A report published in the academic peer-reviewed journal Crime & Delinquency suggests that a sharp rise in the number of young people taken into custody in Georgia and around the country is the result of more rigorous law enforcement. Researchers from the RAND Corporation reached this conclusion after studying data on thousands of American households that was collected over several decades by the Panel Study of Income Dynamics.

The California-based nonprofit think tank observed a sharp rise in arrests in every demographic group they looked at with the most noticeable increases among women and white men. An American under the age of 36 is now about 2.6 times more likely to have been arrested at least once than an individual of retirement age.
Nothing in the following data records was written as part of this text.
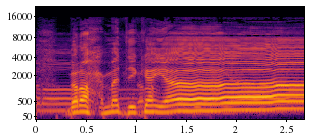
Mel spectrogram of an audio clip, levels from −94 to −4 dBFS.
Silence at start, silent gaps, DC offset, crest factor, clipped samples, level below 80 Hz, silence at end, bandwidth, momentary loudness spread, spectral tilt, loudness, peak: 0 s; none; under 0.1%; 14 dB; under 0.1%; -62 dBFS; 0 s; 16 kHz; 9 LU; -4 dB/octave; -21 LUFS; -8 dBFS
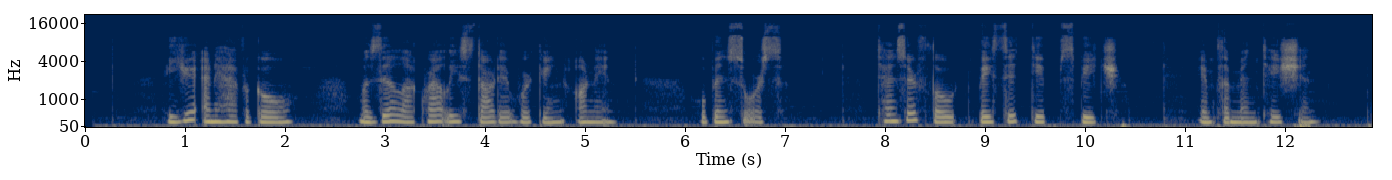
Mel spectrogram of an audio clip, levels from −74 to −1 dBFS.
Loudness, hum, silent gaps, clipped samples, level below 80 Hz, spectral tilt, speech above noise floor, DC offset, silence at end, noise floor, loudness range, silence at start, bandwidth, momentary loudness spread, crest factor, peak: -30 LUFS; none; none; under 0.1%; -46 dBFS; -5 dB/octave; 22 dB; under 0.1%; 0 s; -51 dBFS; 3 LU; 0.1 s; 16 kHz; 10 LU; 18 dB; -14 dBFS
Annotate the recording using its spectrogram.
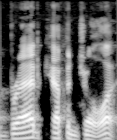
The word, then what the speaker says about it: Brad Capanjola: Brad Capanjola, and I think I pronounced his name right. – He'll tell you if you didn't.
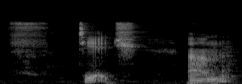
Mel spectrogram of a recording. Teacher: There's even a kind of rare sound in English, which is the dental fricative, and you use it every day, and it's just th.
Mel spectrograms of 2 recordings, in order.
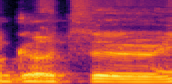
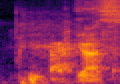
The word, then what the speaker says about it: gutser: You got to make sure that the T comes first. Gutser. You can probably pronounce it like this. Guster.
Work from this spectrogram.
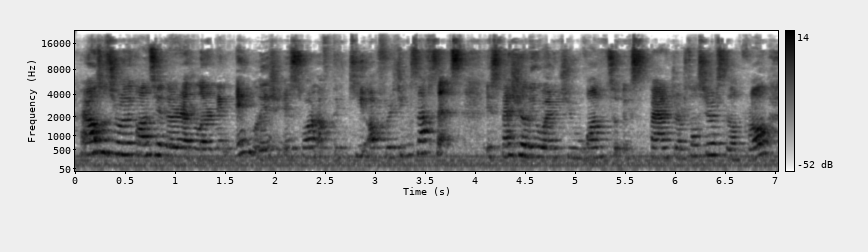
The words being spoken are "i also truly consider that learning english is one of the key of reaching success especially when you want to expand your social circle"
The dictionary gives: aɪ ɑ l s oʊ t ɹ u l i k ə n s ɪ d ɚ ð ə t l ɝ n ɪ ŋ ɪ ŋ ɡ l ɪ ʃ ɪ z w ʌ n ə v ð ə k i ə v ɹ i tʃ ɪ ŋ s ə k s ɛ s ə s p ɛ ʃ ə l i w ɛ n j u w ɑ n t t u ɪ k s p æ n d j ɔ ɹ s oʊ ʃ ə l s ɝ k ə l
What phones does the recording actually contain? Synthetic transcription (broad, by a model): aɪ ɑ l s oʊ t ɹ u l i k ə n s ɪ d ɚ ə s l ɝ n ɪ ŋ ɪ ŋ ɡ l ɪ ʃ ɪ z w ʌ n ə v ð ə k i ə f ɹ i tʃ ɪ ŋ s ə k s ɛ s ə s p ɛ ʃ ə l i w ɛ n j u w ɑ n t t u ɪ k s p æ n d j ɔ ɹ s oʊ s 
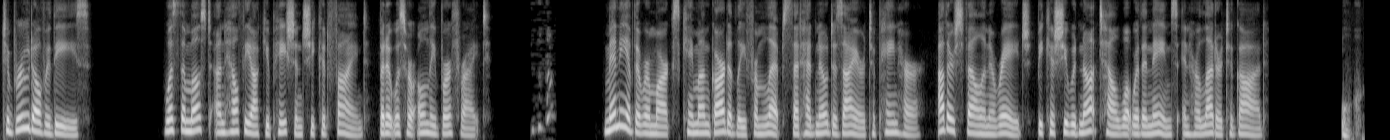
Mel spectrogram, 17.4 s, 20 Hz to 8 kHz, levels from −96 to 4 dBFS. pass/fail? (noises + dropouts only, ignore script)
fail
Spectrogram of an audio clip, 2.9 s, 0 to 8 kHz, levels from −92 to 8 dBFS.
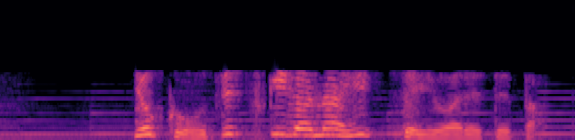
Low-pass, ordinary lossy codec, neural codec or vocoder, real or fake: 7.2 kHz; AAC, 16 kbps; none; real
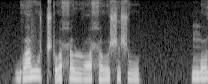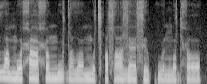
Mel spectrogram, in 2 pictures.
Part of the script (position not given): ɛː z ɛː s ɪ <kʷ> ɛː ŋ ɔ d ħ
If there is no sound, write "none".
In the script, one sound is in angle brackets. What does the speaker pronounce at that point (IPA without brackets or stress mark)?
kʷ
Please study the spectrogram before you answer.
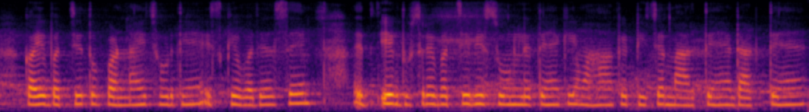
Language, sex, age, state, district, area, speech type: Hindi, female, 18-30, Uttar Pradesh, Varanasi, rural, spontaneous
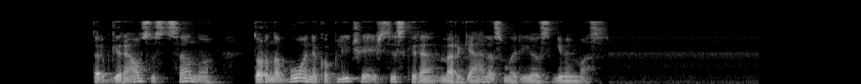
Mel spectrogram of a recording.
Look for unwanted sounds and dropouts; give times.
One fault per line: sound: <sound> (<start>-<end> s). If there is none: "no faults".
no faults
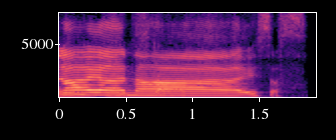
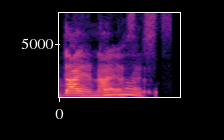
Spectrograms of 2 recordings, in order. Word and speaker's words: Dionysus: Dionysus. Dionysus. Sounds right. Dionysus. Not Dionysus. – Dionysus. – Dionysus. – Too much infamous on the I.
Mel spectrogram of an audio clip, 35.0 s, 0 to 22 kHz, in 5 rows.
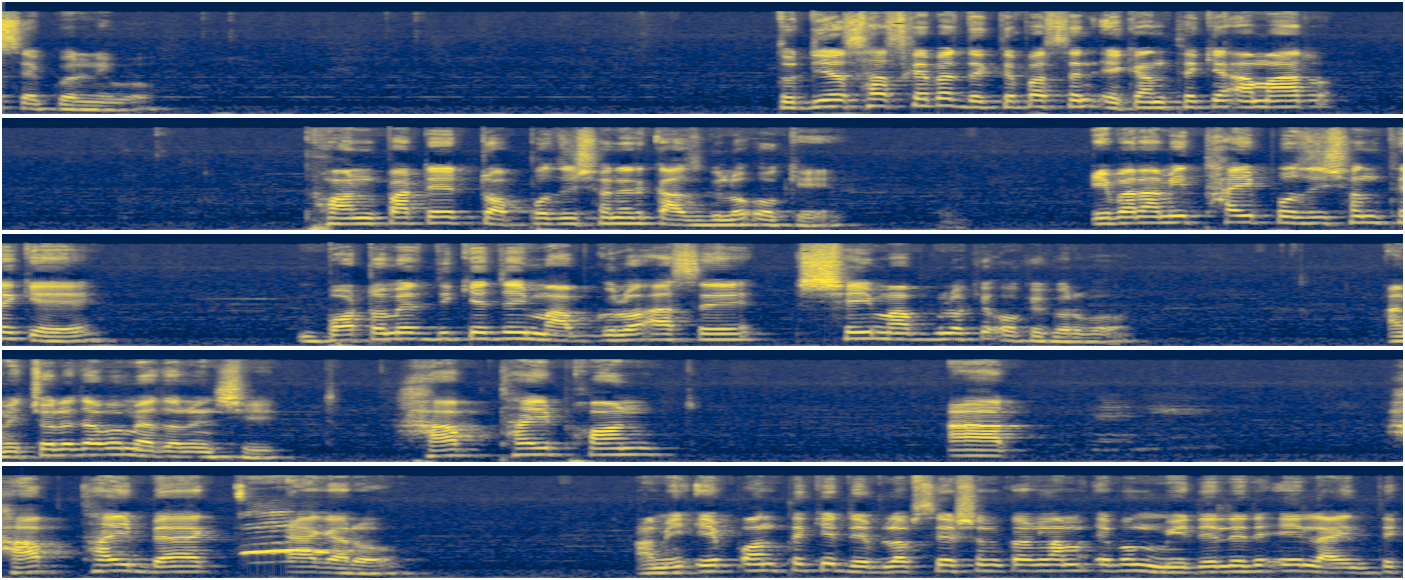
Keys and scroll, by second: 19.6 Delete.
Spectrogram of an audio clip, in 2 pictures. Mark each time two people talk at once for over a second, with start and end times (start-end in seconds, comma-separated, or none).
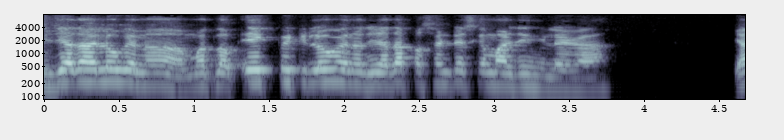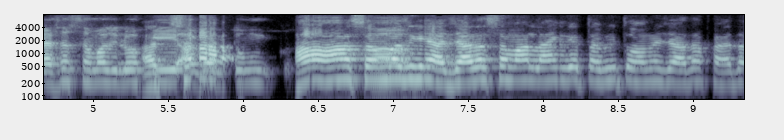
none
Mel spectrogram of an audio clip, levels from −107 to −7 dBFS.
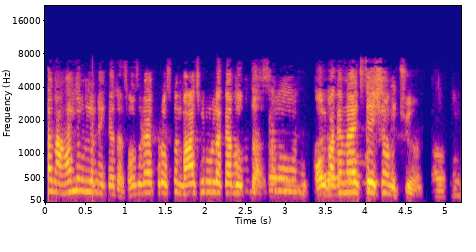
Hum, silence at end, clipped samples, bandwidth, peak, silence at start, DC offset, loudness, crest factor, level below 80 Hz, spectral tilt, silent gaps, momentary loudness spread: none; 0 s; under 0.1%; 7.2 kHz; -2 dBFS; 0.05 s; under 0.1%; -18 LUFS; 16 dB; -62 dBFS; -5 dB/octave; 4.77-4.82 s; 11 LU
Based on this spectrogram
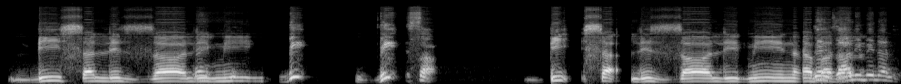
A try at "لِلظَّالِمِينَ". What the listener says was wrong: ظالمینہ نہیں، یہ مستعلیہ کا ہے. للظالمین.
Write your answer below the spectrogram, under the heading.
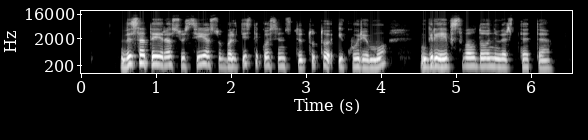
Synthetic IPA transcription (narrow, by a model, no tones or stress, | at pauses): ʋʲɪsɐt̪ɐɪiɾɐsʊsʲɪjɛsʊbɐlʲt̪ʲɪst̪ʲɪkoːsɪnʲsʲt̪ʲɪt̪ʊt̪oːʔiːkuːɾʲɪmʊ | ɡɾʲɛɪpsʋɐlˠd̪oːʊnʲɪʋʲɛɾʲsʲɪ̥t̪ʲɛt̪ʲɛ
The study also reveals that white men are now being arrested at almost three times the rate they were just a few decades ago and the chances of a woman being taken into custody before reaching her 26th birthday have risen from around 1 percent to almost 15 percent.

Earning a college degree and securing a well-paying job appear to reduce the chances of arrest considerably. Only 40 percent of men without a high school diploma have no criminal record, but that figure rises to more than 75 percent among male college graduates. Individuals with one arrest earn about $6,000 less per year than people who have never been arrested, and those who have been taken into custody on multiple occasions earn an average of $13,000 per year less.

Many young people are arrested for nonviolent drug offenses. When representing this type of offender, criminal defense lawyers may encourage prosecutors to consider leniency by bringing mitigating circumstances to their attention, such as the support of family members and gainful employment.